• _What you need to do_
Pictures aside, the output must consist of the lines from the one containing "Write the transcript" through the end of the data, reproduced exactly.

• _Input material_

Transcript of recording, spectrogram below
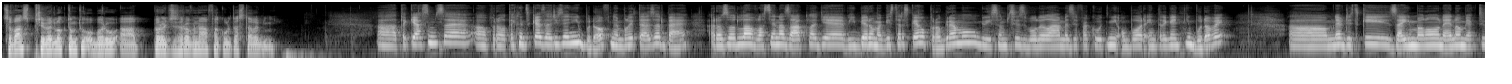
Co vás přivedlo k tomto oboru a proč zrovna Fakulta stavební? A, tak já jsem se pro technické zařízení budov, neboli TZB, rozhodla vlastně na základě výběru magisterského programu, kdy jsem si zvolila mezifakultní obor inteligentní budovy. A mne vždycky zajímalo nejenom, jak ty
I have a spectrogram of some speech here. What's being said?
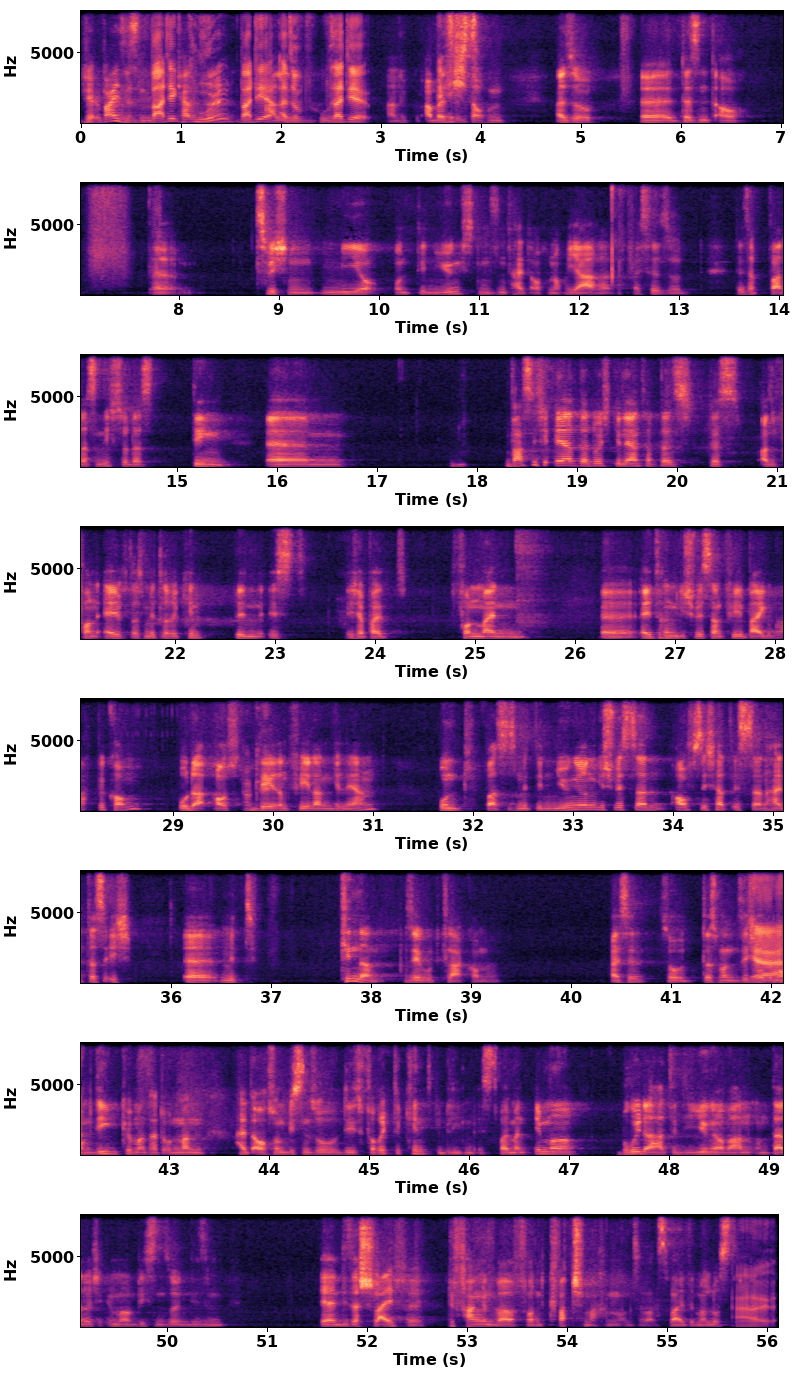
Ich weiß es nicht. Wart ihr Kann cool? sein. Wart ihr- Alle also cool. seid ihr- Alle. Aber es Echt? ist auch ein, also äh, da sind auch äh, zwischen mir und den Jüngsten sind halt auch noch Jahre, weißt du, so. Deshalb war das nicht so das Ding. Ähm, was ich eher dadurch gelernt habe, dass das also von elf das mittlere Kind bin, ist, ich habe halt von meinen äh, älteren Geschwistern viel beigebracht bekommen oder aus Okay. deren Fehlern gelernt. Und was es mit den jüngeren Geschwistern auf sich hat, ist dann halt, dass ich äh, mit Kindern sehr gut klarkomme. Weißt du? So, dass man sich Ja. auch immer um die gekümmert hat und man halt auch so ein bisschen so dieses verrückte Kind geblieben ist, weil man immer Brüder hatte, die jünger waren und dadurch immer ein bisschen so in diesem, ja, in dieser Schleife gefangen war von Quatsch machen und sowas. War halt immer lustig. Ah,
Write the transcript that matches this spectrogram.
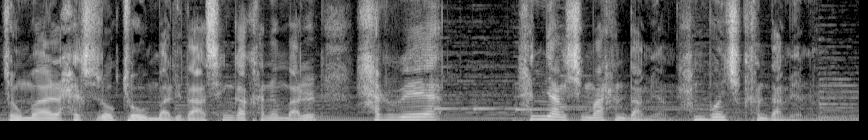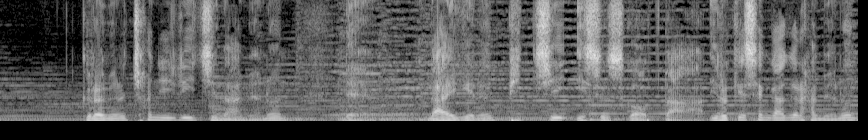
정말 할수록 좋은 말이다 생각하는 말을 하루에 한 양씩만 한다면 한 번씩 한다면은 그러면 천일이 지나면은 네 나에게는 빚이 있을 수가 없다 이렇게 생각을 하면은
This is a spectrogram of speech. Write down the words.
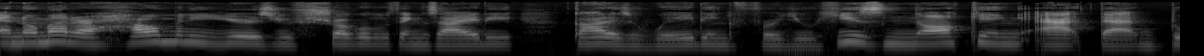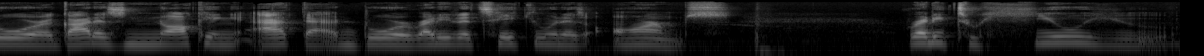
And no matter how many years you've struggled with anxiety, God is waiting for you. He's knocking at that door. God is knocking at that door, ready to take you in his arms ready to heal you,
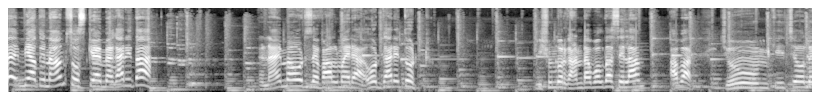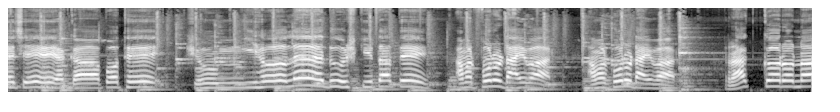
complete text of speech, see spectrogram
এই মিয়া, তুই নাম সোস কে মিয়া গাড়িটা নাইমা উঠছে পালমাইরা ওট গাড়ি তোট কি সুন্দর গানটা বলতাছিলাম, আবার। চুমকি চলেছে একা পথে। সঙ্গী হলে দুষ্কি তাতে? আমার পুরো ড্রাইভার, আমার পুরো ড্রাইভার। রাগ করো না।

• _Task response_
Write the transcript that matches this spectrogram.
정말 할수록 좋은 말이다 생각하는 말을 하루에 한 양씩만 한다면 한 번씩 한다면은 그러면 천일이 지나면은 네 나에게는 빚이 있을 수가 없다 이렇게 생각을 하면은
This is a spectrogram of speech. Write down the words.
And no matter how many years you've struggled with anxiety, God is waiting for you. He's knocking at that door. God is knocking at that door, ready to take you in his arms ready to heal you,
complete text of speech, see spectrogram
এই মিয়া, তুই নাম সোস কে মিয়া গাড়িটা নাইমা উঠছে পালমাইরা ওট গাড়ি তোট কি সুন্দর গানটা বলতাছিলাম, আবার। চুমকি চলেছে একা পথে। সঙ্গী হলে দুষ্কি তাতে? আমার পুরো ড্রাইভার, আমার পুরো ড্রাইভার। রাগ করো না।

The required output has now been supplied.